Kiosk Apps

Kiosk Apps are Chrome Apps that are designed to always run fullscreen using Single App Kiosk Mode on Chrome OS and do not allow the user to exit the app. They're great for a purpose-built Chrome device, such as a guest registration desk, a library catalog station, or a point-of-sale system in a store.

A Kiosk App can be launched manually or set to automatically launch when the device boots up. You can use a Chrome device as a kiosk by turning on Single App Kiosk mode manually for each device, or across multiple devices using the Chrome management console.

How they look

Once the Kiosk App starts, the user experience is dedicated to the tasks defined by the app. The app does not look like the traditional Chrome browser: there is no window frame, no Omnibox (address bar), no tab strip, and no other browser interface elements. So as a developer, every pixel of the screen is yours to use as you wish.

How they behave

When a Kiosk App is configured to run on Chrome OS using Single App Kiosk Mode, the user has no control over the app’s lifecycle. The user cannot exit the app or switch to another task. However, as an app developer, you can offer a "logout" or "exit" button within the app to close all its windows, which terminates the session and returns the user to the login screen.

Single App Kiosk Mode optimizes bandwidth use and speed by downloading and installing the app so it can launch each time without installation delays. Each time a Kiosk App launches, the system checks for updates in the Chrome Web Store to ensure that the latest app version is installed, unless the app is set to be enabled offline. Thereafter, the system checks for updates every five hours and installs the update if available. If the device is offline, the update is rescheduled to a later time when the app is back online.

Any data the app stores using the FileSystem API persists across executions of the app, allowing you to download and cache any assets your app may need while offline.

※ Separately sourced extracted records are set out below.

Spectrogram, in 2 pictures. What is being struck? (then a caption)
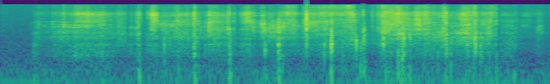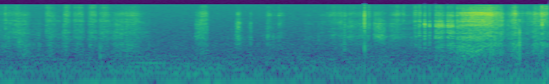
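Stack of thin printed paper sheets. A hand-sized stack of thin, printed Harry Potter–themed scrapbook paper is held in both hands while the sheets are flipped and rubbed against each other with fingertips and long nails. The result is a bright, crackly rubbing and sliding paper sound with quick scratchy flicks, loudest in the first half, softer in the middle and swelling again near the end.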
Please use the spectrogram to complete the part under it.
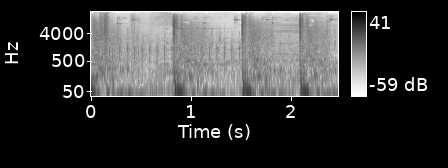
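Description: Three loud, close gunshots in a video game, spaced roughly half a second apart, each a sharp crack with a short decay over a low background hum.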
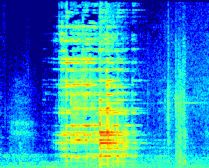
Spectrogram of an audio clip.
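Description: Worn steel cultivator sweeps clinking together as they are handled, ringing with a bright metallic tone for about a second before fading.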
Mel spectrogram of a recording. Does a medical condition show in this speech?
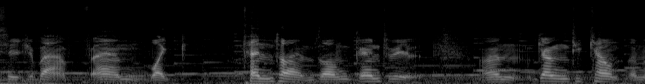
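Yes: cerebral palsy.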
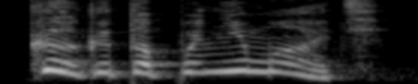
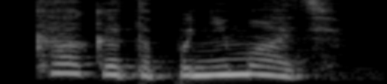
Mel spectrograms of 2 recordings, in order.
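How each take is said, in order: First: Much higher and louder angry demand; furious demand. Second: Said in the usual way. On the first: A narrator's reading. Colonel demands explanation on the phone, furious. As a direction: demand an answer, raging. Colonel, then Masha repeats.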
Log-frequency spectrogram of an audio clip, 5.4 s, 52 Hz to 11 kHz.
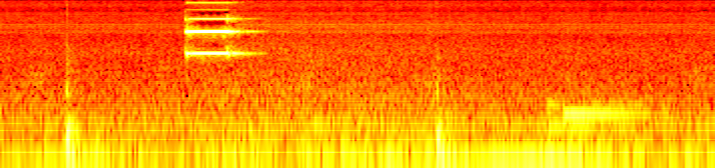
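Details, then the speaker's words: Eaton 5E 850i UPS (850VA/480W) under low router load, powered on again after shutting off on battery: one sharp high-pitched beep about a third of a second in a quiet room, on-battery warning. "okay so it's on again let's wait for this thing to update it will take a bit yeah and again you can hear the beeping"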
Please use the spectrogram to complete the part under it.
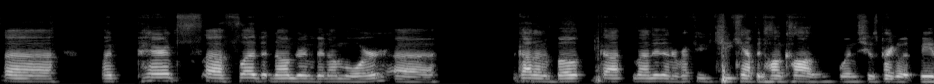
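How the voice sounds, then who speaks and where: A man in his forties, a chef and restaurant founder, telling his story in a relaxed podcast interview with many fillers and restarts. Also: medium pitch, low-quality recording. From Sacramento, California. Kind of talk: casual interview.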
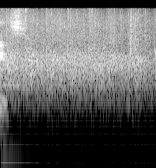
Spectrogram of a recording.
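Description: Audience applause in a large hall, dying down near the end.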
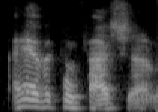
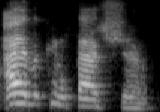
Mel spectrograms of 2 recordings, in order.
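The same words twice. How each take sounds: First: Softer, lower, like a secret; hushed confession. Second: Said in the usual way. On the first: Shown as a demonstration. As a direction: drop the voice for the confession.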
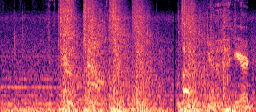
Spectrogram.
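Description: A pistol fires several sharp shots in quick succession.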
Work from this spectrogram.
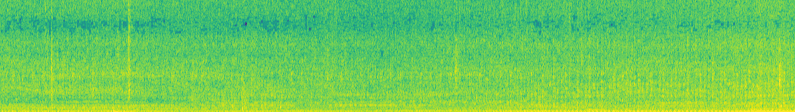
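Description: A Japanese mini tractor's engine runs steadily while the tractor moves with the hitch lowered for ploughing potatoes. It makes a continuous close mid-to-low drone that rises slightly in the last few seconds, with no voices.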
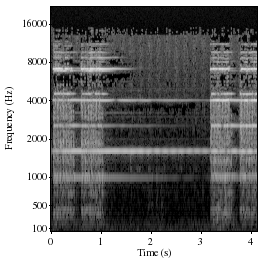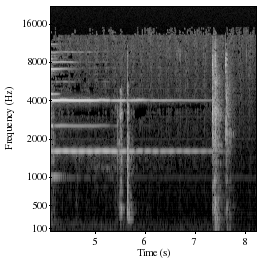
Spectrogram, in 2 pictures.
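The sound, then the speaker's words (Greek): A telephone rings in two pairs of bright, trilling bursts separated by a pause, followed by a couple of short sharp sounds near the end. “Σήκωσε το.”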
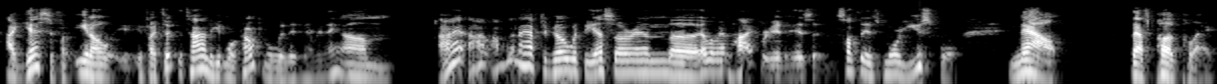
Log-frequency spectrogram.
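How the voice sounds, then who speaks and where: Husky man, bright and forceful. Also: a little high, very animated, muffled recording. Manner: rambling, halting, self-correcting, blunt salty slang. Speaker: gaming video host. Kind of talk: casual off-the-cuff game commentary and review.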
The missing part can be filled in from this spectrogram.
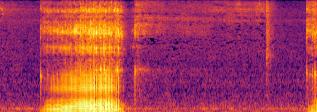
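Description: One loud, rough, vibrating inhaled snore lasting about a second, followed by quiet breathing: ordinary snoring.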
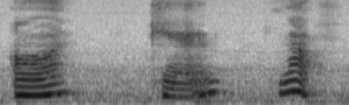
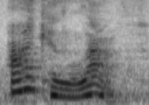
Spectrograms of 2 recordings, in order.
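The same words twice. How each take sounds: First: Each word is separated by a short pause. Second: The whole sentence flows without pauses between words. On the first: "한 단어씩 끊어 읽어볼게요" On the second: "전체 문장 읽기"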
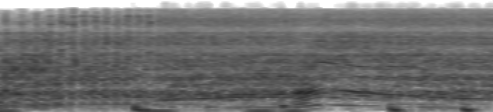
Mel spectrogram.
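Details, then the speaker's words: Homelite UT series chainsaw after carburetor replacement (tune-up), cutting wood: loud, crisp two-stroke buzz rising and falling with the throttle, pulling strong with no bogging; normal running. "there you have it chainsaw tune-up sounds like a champ"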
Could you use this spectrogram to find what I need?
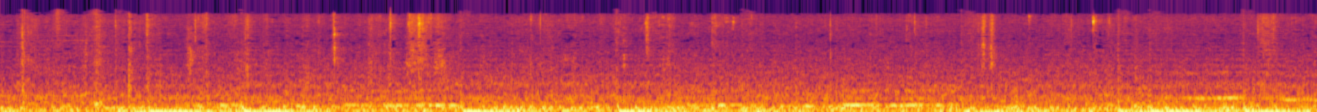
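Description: Crisp fried pastry crackles and crunches.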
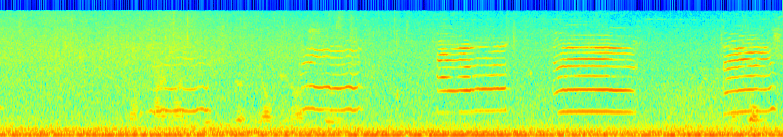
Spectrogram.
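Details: Two cats meowing outdoors on Lazarus Island, Singapore: a run of short and drawn-out mews, some rising then falling, several clear tonal calls in the second half, over steady low rumbling noise resembling wind or surf.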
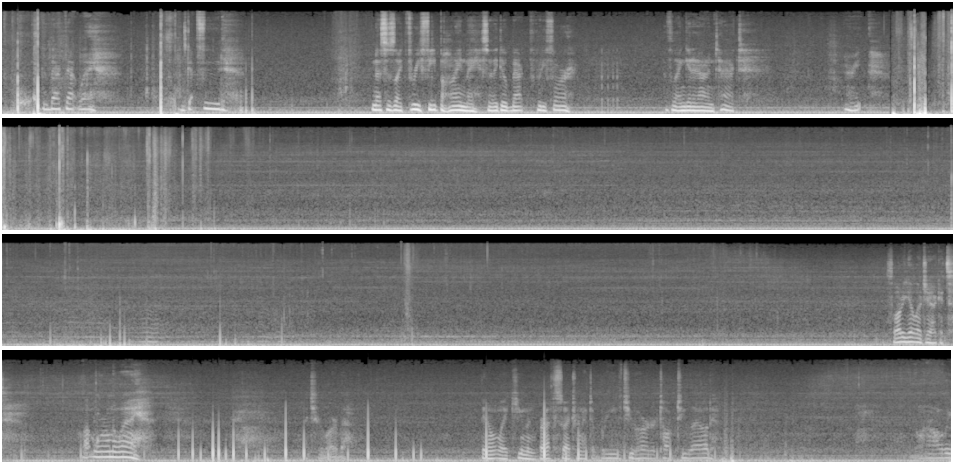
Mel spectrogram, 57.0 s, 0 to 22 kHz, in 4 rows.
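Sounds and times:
steady low hum: 0.0s - 57.0s
wasps buzzing: 13.5s - 57.0s.

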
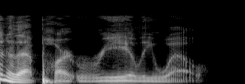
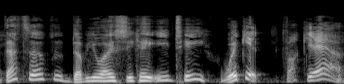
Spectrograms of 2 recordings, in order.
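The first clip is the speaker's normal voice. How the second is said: high-pitched, excited Boston spelling-out; imitating a kid's proud Boston "wicked", pitched way up; Boston accent; 12 semitones higher, 4 dB louder than usual. Host as his younger self misspelling wicked, high Boston accent. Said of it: "I thought wicked had a T at the end".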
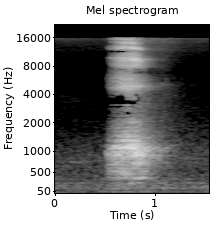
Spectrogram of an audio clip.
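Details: One harsh, broad squawk from an African grey parrot, lasting about half a second and centred at mid pitch, rising and fading smoothly against a near-silent background.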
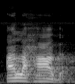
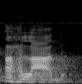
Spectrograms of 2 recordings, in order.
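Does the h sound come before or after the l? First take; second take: after; before. First: The l sound comes before the h. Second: The h sound comes before the l. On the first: The speaker calls it wrong. "अशुद्ध है अलहाद" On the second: The speaker calls it right. "शुद्ध क्या है?"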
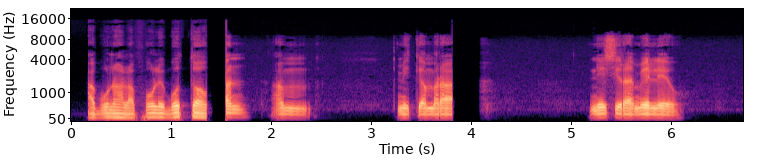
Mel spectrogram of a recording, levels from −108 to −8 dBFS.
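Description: Input switched to a poorer device at 1.35 s in this speech clip, right after "abuna halafole bot'to". After a 0.2 s silence the sound turns duller, with nothing above 9.1 kHz, a level shift of a few dB and a new, faint noise floor, likely from a change of microphone. Stream reconnect from 3.81 to 4.12 s: the audio drops out for about 0.25 s, then a fresh decoder resumes it roughly a third of a second further on, skipping that stretch.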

As a developer, you need to ensure that user data is stored locally while offline, then synced to your data server once online (see Offline First).

Once the app is installed, it is available to anyone who walks up to the Chrome OS device. There is no need for users to log in before using Single App Kiosk Mode.

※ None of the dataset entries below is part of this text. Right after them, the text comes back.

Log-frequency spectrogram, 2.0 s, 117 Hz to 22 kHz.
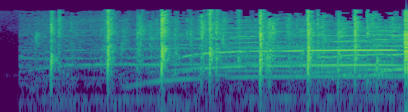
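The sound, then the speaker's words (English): A crowd cheers and claps in steady rhythm as AirTran's last Boeing 717 flight takes off from Atlanta's Hartsfield-Jackson International Airport, bound for Tampa. Evenly spaced, sharp claps beat under sustained, rising whoops and shouts. “Cheers erupted as AirTran's Boeing 717 took off Sunday night from Atlanta's Hartsfield-Jackson International Airport, bound for Tampa.”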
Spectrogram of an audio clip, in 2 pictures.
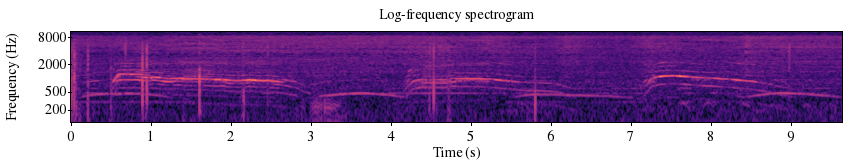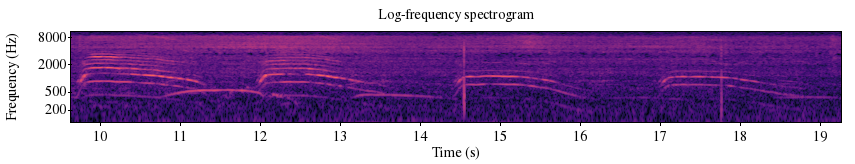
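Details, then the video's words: Cat fight between angry cats, a long run of arched, moaning yowls repeated every second or two, alternating higher and lower voices, with occasional thumps and traffic-like rumble. "CAT FIGHT ANGRY CATS - Making weird noise"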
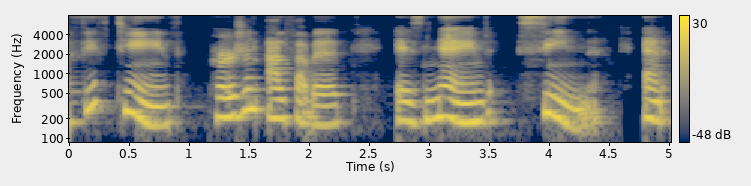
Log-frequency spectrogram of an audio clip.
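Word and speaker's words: سین: The 15th Persian alphabet is named Sin, and it is pronounced like S, S, like the beginning sound of the letter singer in English.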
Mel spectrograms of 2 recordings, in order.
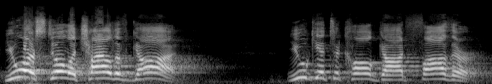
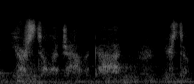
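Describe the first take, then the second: First: High, very loud proclamation; shouting. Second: Faint, voiceless whisper. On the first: The Spirit shouting over Satan's temptations, full shout. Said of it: "no, he's saying". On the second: Preacher showing how the Spirit doesn't speak, whispered. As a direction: whisper it so it's barely heard. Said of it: "the Spirit isn't there saying". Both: Acted.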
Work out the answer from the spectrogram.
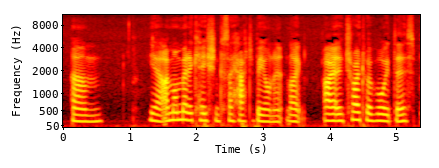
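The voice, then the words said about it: Slower, less chirpy, subdued voice. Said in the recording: “You can probably tell in my voice I sound a bit slower, a little bit less chirpy than I usually would.”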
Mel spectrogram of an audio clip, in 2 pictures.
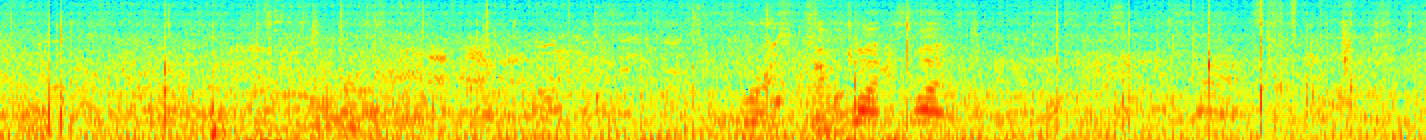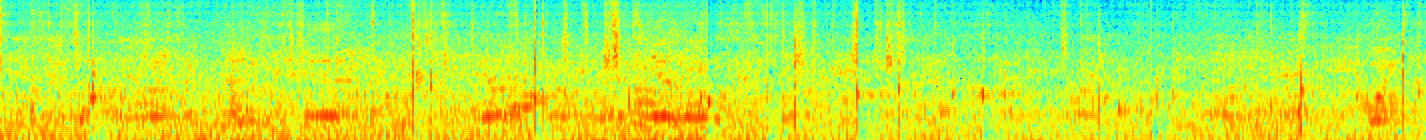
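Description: Paddles pop sharply against a plastic ball in quick rallies.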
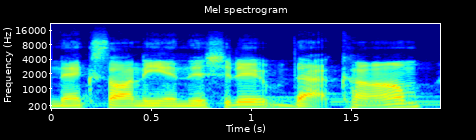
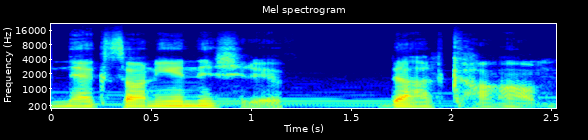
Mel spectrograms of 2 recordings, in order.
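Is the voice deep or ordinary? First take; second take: ordinary; deep. First: It is said in an ordinary speaking voice. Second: It is said in a deep, warm fireside voice.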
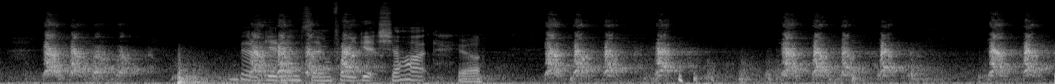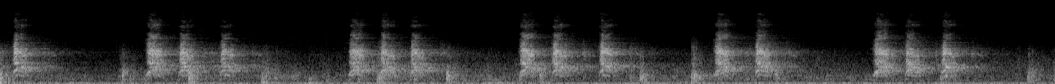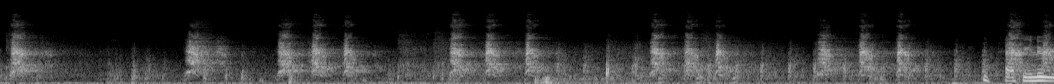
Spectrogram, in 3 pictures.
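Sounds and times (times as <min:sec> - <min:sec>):
dog barking: 0:00.4 - 0:01.7, 0:02.4 - 0:03.6, 0:05.4 - 0:07.0, 0:07.8 - 0:11.2, 0:12.0 - 0:13.3, 0:14.0 - 0:18.6, 0:19.2 - 0:20.4, 0:21.2 - 0:21.8, 0:22.9 - 0:26.8, 0:27.5 - 0:28.6, 0:29.2 - 0:30.6, 0:31.2 - 0:31.6
speech: 0:02.4 - 0:05.0, 0:31.4 - 0:31.6.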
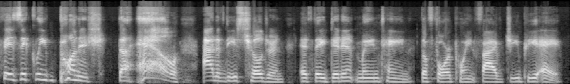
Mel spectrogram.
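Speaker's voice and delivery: usual speaking voice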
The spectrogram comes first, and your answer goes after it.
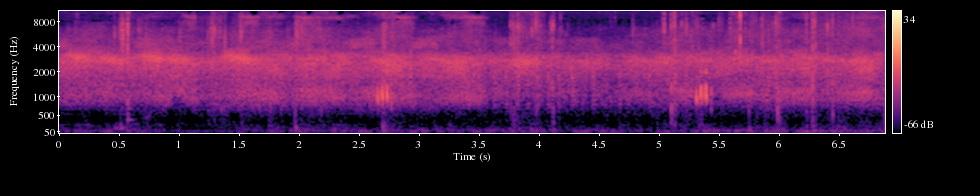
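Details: Chorus of frogs in lotus rice paddies along a country road in Echizen, Fukui, Japan, 12 June 2021, with tree frogs and pond frogs named. Dense continuous croaking trills, with two louder short pulsed croaks standing out.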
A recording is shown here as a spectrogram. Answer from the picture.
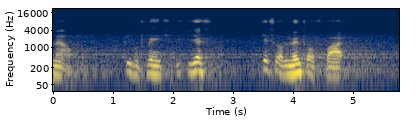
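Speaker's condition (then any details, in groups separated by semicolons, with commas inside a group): Parkinson's; speech impediment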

How to develop a Kiosk App

If you know how to build a Chrome App, then you know how to build a Kiosk App because they use the same app architecture. All you have to do is set "kiosk_enabled" to true in your app’s manifest file. Your app can then run in either a regular session or Single App Kiosk Mode. If you want your app to run in Single App Kiosk Mode only, then also set "kiosk_only" to true. This prevents the app from being launched in a regular session. For example:

{
  "app" : {
    "background" : {
      "scripts" : ["background.js"]
    }
  },
  "manifest_version" : 2,
  "name" : "My Kiosk App",
  "version" : "1.0",
  ...

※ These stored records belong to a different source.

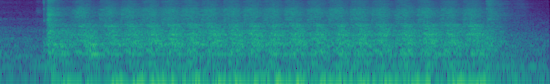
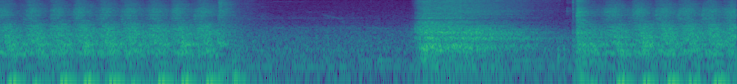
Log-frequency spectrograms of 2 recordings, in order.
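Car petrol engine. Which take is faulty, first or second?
first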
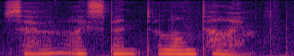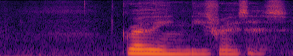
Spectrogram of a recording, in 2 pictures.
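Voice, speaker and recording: A woman with an English accent playing a sadistic, possessive, vain witch in a breathy, whispered ASMR roleplay, intimate and menacing. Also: medium pitch, steady tone, extremely slow, a little mellow, full character voice. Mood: possessive, wistful.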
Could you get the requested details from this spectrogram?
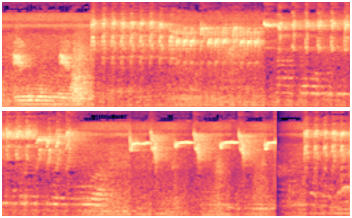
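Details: Gacor long-tailed shrike in the 'tembakan kuntilanak' style: a long, varied, high-pitched rattling chatter, then a run of sharp, bright whistled notes, each dropping quickly, before a brief gap and more chatter.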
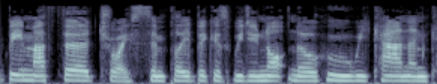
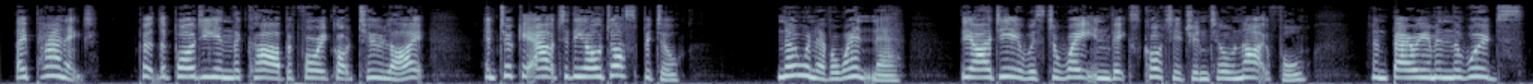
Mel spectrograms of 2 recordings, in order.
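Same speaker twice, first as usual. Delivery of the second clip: put-on lightly higher young woman voice; brisk higher detective voice; Kat voice; 8 semitones higher than usual. A narrator's reading. Kat explaining the case.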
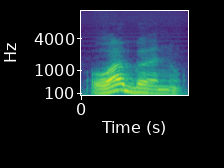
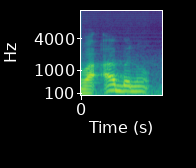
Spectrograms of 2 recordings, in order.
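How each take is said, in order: First: Wa runs straight into bnu with no vowel. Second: A separate a vowel is sounded before bnu. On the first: The speaker calls it right. "Wabnu ya" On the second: The speaker calls it wrong. "Bukan wa abnu"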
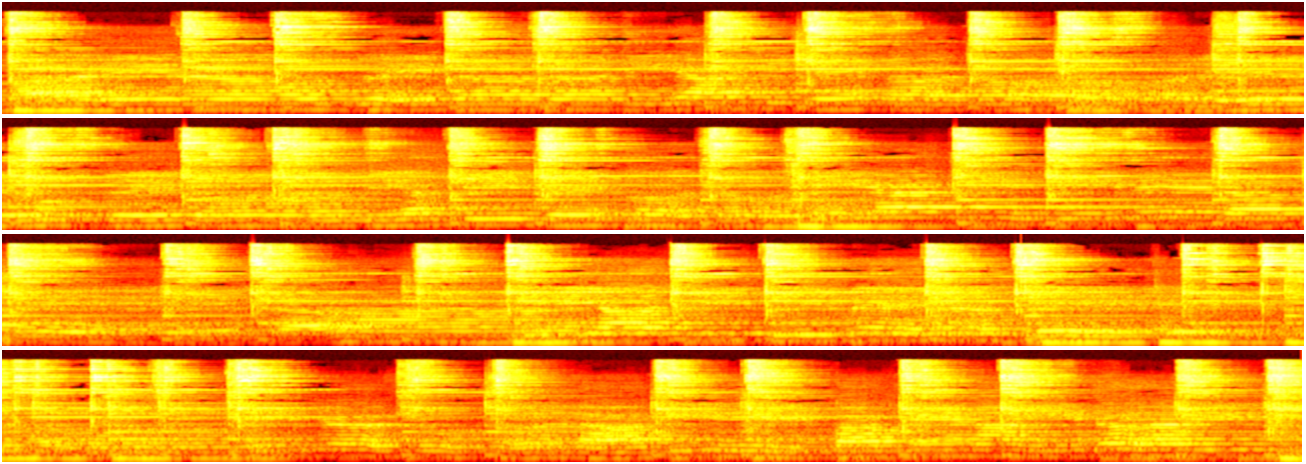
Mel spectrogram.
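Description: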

  // Set as Kiosk App
  "kiosk_enabled" : true,
  "kiosk_only" : true
}

To determine whether the app is being run in a regular session or Single App Kiosk Mode, you can inspect the isKioskSession boolean that's included in the launchData object from the app.runtime.onLaunched event.

If you want to monetize your app, your app must handle all payment logic. You cannot monetize a Kiosk App through the Chrome web store payment flow.

Sample apps